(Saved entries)
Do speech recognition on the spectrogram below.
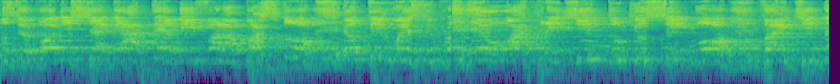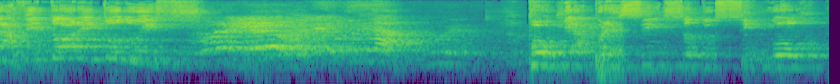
você pode chegar até mim e falar, pastor, eu tenho esse problema, eu acredito Senhor vai te dar vitória em tudo isso. Porque a presença do Senhor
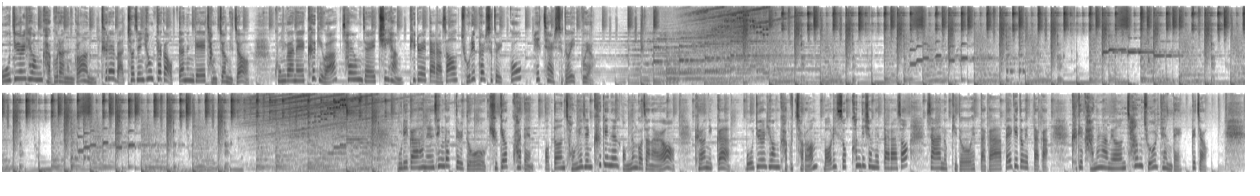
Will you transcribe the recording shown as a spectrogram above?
모듈형 가구라는 건 틀에 맞춰진 형태가 없다는 게 장점이죠. 공간의 크기와 사용자의 취향, 필요에 따라서 조립할 수도 있고 해체할 수도 있고요. 우리가 하는 생각들도 규격화된 어떤 정해진 크기는 없는 거잖아요. 그러니까 모듈형 가구처럼 머릿속 컨디션에 따라서 쌓아놓기도 했다가 빼기도 했다가 그게 가능하면 참 좋을 텐데, 그죠?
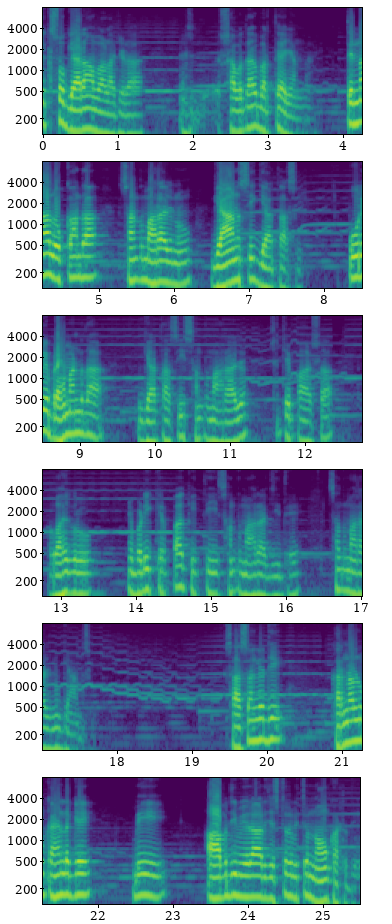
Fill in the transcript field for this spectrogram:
111 ਵਾਲਾ ਜਿਹੜਾ ਸ਼ਬਦ ਹੈ ਉਹ ਵਰਤਿਆ ਜਾਂਦਾ ਤਿੰਨਾਂ ਲੋਕਾਂ ਦਾ ਸੰਤ ਮਹਾਰਾਜ ਨੂੰ ਗਿਆਨ ਸੀ, ਗਿਆਤਾ ਸੀ। ਪੂਰੇ ਬ੍ਰਹਿਮੰਡ ਦਾ ਗਿਆਤਾ ਸੀ ਸੰਤ ਮਹਾਰਾਜ, ਸੱਚੇ ਪਾਤਸ਼ਾਹ, ਵਾਹਿਗੁਰੂ ਨੇ ਬੜੀ ਕਿਰਪਾ ਕੀਤੀ ਸੰਤ ਮਹਾਰਾਜ ਜੀ ਤੇ। ਸੰਤ ਮਹਾਰਾਜ ਨੂੰ ਗਿਆਨ ਸੀ। ਸਾਸੰਗ ਜੀ ਕਰਨਲ ਨੂੰ ਕਹਿਣ ਲੱਗੇ ਵੀ ਆਪ ਜੀ ਮੇਰਾ ਰਜਿਸਟਰ ਵਿੱਚੋਂ ਨਾਂ ਕੱਟ ਦਿਓ।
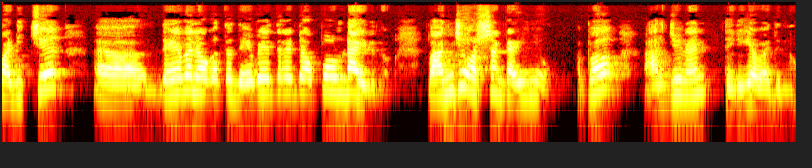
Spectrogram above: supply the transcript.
പഠിച്ച് ദേവലോകത്ത് ദേവേന്ദ്രന്റെ ഒപ്പം ഉണ്ടായിരുന്നു. അപ്പൊ അഞ്ചു വർഷം കഴിഞ്ഞു. അപ്പോ അർജുനൻ തിരികെ വരുന്നു.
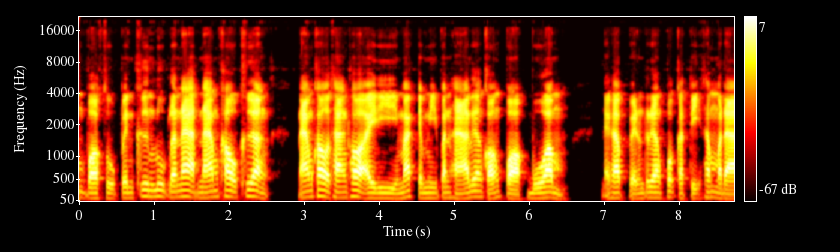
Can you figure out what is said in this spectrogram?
มปลอกสูบเป็นคลื่นลูกระนาดน้ำเข้าเครื่อง น้ำเข้าทางท่อไอดีมักจะมีปัญหาเรื่องของปลอกบวมนะครับ เป็นเรื่องปกติธรรมดา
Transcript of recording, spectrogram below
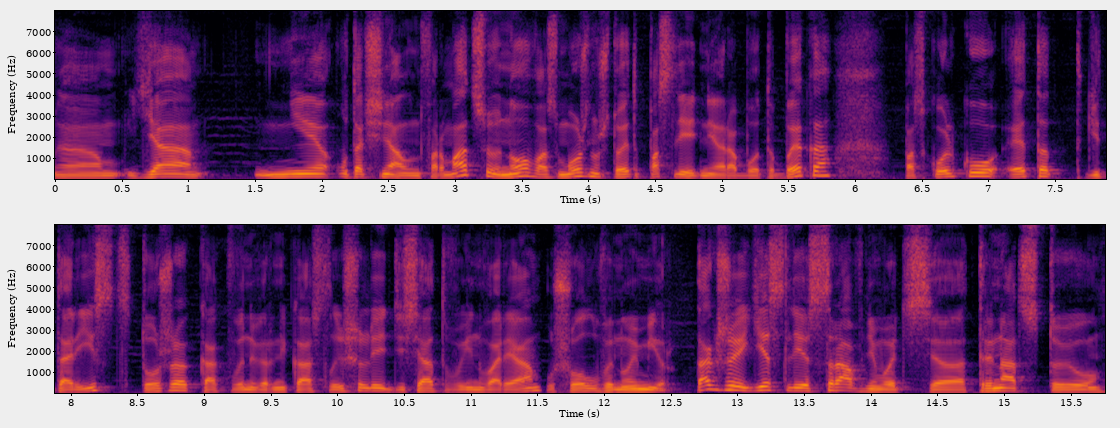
Эм, Я не уточнял информацию, но возможно, что это последняя работа Бека, поскольку этот гитарист тоже, как вы наверняка слышали, 10 января ушел в иной мир. Также, если сравнивать э, 13-ю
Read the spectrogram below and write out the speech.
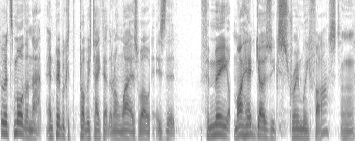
Well, It's more than that, and people could probably take that the wrong way as well. Is that for me, my head goes extremely fast, mm.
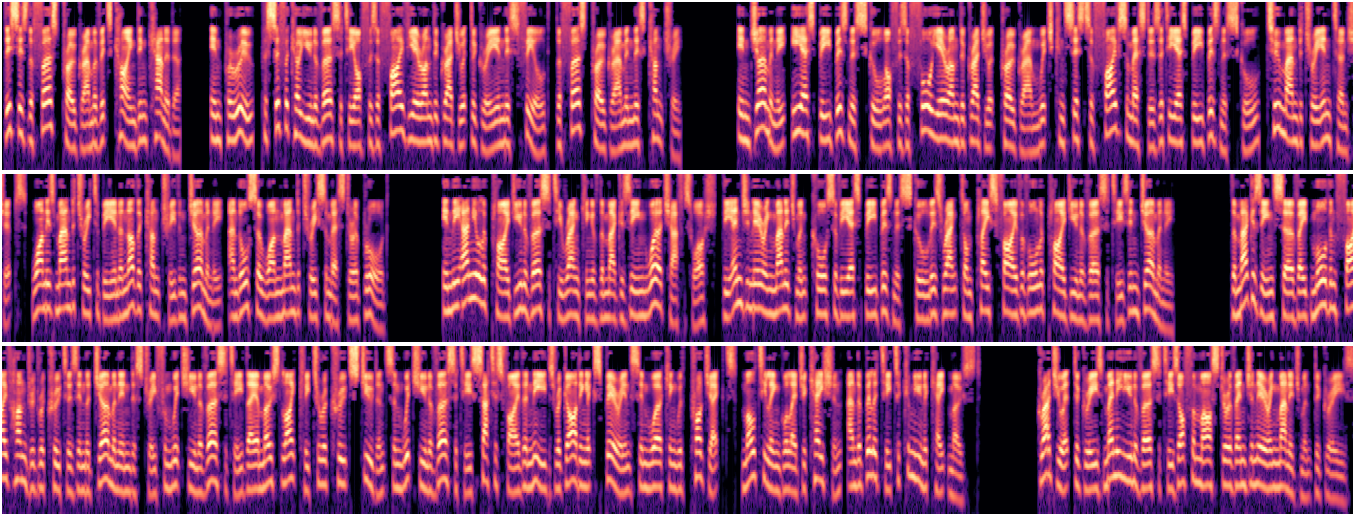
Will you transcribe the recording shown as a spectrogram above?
This is the first program of its kind in Canada. In Peru, Pacifico University offers a five-year undergraduate degree in this field, the first program in this country. In Germany, ESB Business School offers a four-year undergraduate program which consists of five semesters at ESB Business School, two mandatory internships, one is mandatory to be in another country than Germany, and also one mandatory semester abroad. In the annual Applied University ranking of the magazine Wirtschaftswoche, the engineering management course of ESB Business School is ranked on place 5 of all applied universities in Germany. The magazine surveyed more than 500 recruiters in the German industry from which university they are most likely to recruit students and which universities satisfy their needs regarding experience in working with projects, multilingual education, and ability to communicate most. Graduate degrees Many universities offer Master of Engineering Management degrees.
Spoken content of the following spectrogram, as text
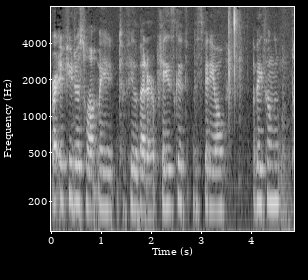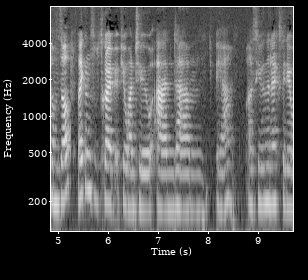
or if you just want me to feel better, please give this video a big thumb, thumbs up. Like and subscribe if you want to. And um, yeah, I'll see you in the next video.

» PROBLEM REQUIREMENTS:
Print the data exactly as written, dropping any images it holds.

» ANSWER AREA:
Do speech recognition on the spectrogram below.
você pode chegar até mim e falar, pastor, eu tenho esse problema, eu acredito Senhor vai te dar vitória em tudo isso. Porque a presença do Senhor
Will you transcribe the recording shown as a spectrogram above?
모듈형 가구라는 건 틀에 맞춰진 형태가 없다는 게 장점이죠. 공간의 크기와 사용자의 취향, 필요에 따라서 조립할 수도 있고 해체할 수도 있고요. 우리가 하는 생각들도 규격화된 어떤 정해진 크기는 없는 거잖아요. 그러니까 모듈형 가구처럼 머릿속 컨디션에 따라서 쌓아놓기도 했다가 빼기도 했다가 그게 가능하면 참 좋을 텐데, 그죠?
Fill in the transcript field for this spectrogram:
111 ਵਾਲਾ ਜਿਹੜਾ ਸ਼ਬਦ ਹੈ ਉਹ ਵਰਤਿਆ ਜਾਂਦਾ ਤਿੰਨਾਂ ਲੋਕਾਂ ਦਾ ਸੰਤ ਮਹਾਰਾਜ ਨੂੰ ਗਿਆਨ ਸੀ, ਗਿਆਤਾ ਸੀ। ਪੂਰੇ ਬ੍ਰਹਿਮੰਡ ਦਾ ਗਿਆਤਾ ਸੀ ਸੰਤ ਮਹਾਰਾਜ, ਸੱਚੇ ਪਾਤਸ਼ਾਹ, ਵਾਹਿਗੁਰੂ ਨੇ ਬੜੀ ਕਿਰਪਾ ਕੀਤੀ ਸੰਤ ਮਹਾਰਾਜ ਜੀ ਤੇ। ਸੰਤ ਮਹਾਰਾਜ ਨੂੰ ਗਿਆਨ ਸੀ। ਸਾਸੰਗ ਜੀ ਕਰਨਲ ਨੂੰ ਕਹਿਣ ਲੱਗੇ ਵੀ ਆਪ ਜੀ ਮੇਰਾ ਰਜਿਸਟਰ ਵਿੱਚੋਂ ਨਾਂ ਕੱਟ ਦਿਓ।
Spectrogram above: supply the transcript.
പഠിച്ച് ദേവലോകത്ത് ദേവേന്ദ്രന്റെ ഒപ്പം ഉണ്ടായിരുന്നു. അപ്പൊ അഞ്ചു വർഷം കഴിഞ്ഞു. അപ്പോ അർജുനൻ തിരികെ വരുന്നു.
Can you figure out what is said in this spectrogram?
มปลอกสูบเป็นคลื่นลูกระนาดน้ำเข้าเครื่อง น้ำเข้าทางท่อไอดีมักจะมีปัญหาเรื่องของปลอกบวมนะครับ เป็นเรื่องปกติธรรมดา
Transcript of recording, spectrogram below
Эм, Я не уточнял информацию, но возможно, что это последняя работа Бека, поскольку этот гитарист тоже, как вы наверняка слышали, 10 января ушел в иной мир. Также, если сравнивать э, 13-ю
Read the spectrogram below and write out the speech.
Well, It's more than that, and people could probably take that the wrong way as well. Is that for me, my head goes extremely fast, mm.
Will you transcribe the recording shown as a spectrogram above?
This is the first program of its kind in Canada. In Peru, Pacifico University offers a five-year undergraduate degree in this field, the first program in this country. In Germany, ESB Business School offers a four-year undergraduate program which consists of five semesters at ESB Business School, two mandatory internships, one is mandatory to be in another country than Germany, and also one mandatory semester abroad. In the annual Applied University ranking of the magazine Wirtschaftswoche, the engineering management course of ESB Business School is ranked on place 5 of all applied universities in Germany. The magazine surveyed more than 500 recruiters in the German industry from which university they are most likely to recruit students and which universities satisfy their needs regarding experience in working with projects, multilingual education, and ability to communicate most. Graduate degrees Many universities offer Master of Engineering Management degrees.
Spoken content of the following spectrogram, as text
or if you just want me to feel better, please give this video a big thumb, thumbs up. Like and subscribe if you want to. And um, yeah, I'll see you in the next video.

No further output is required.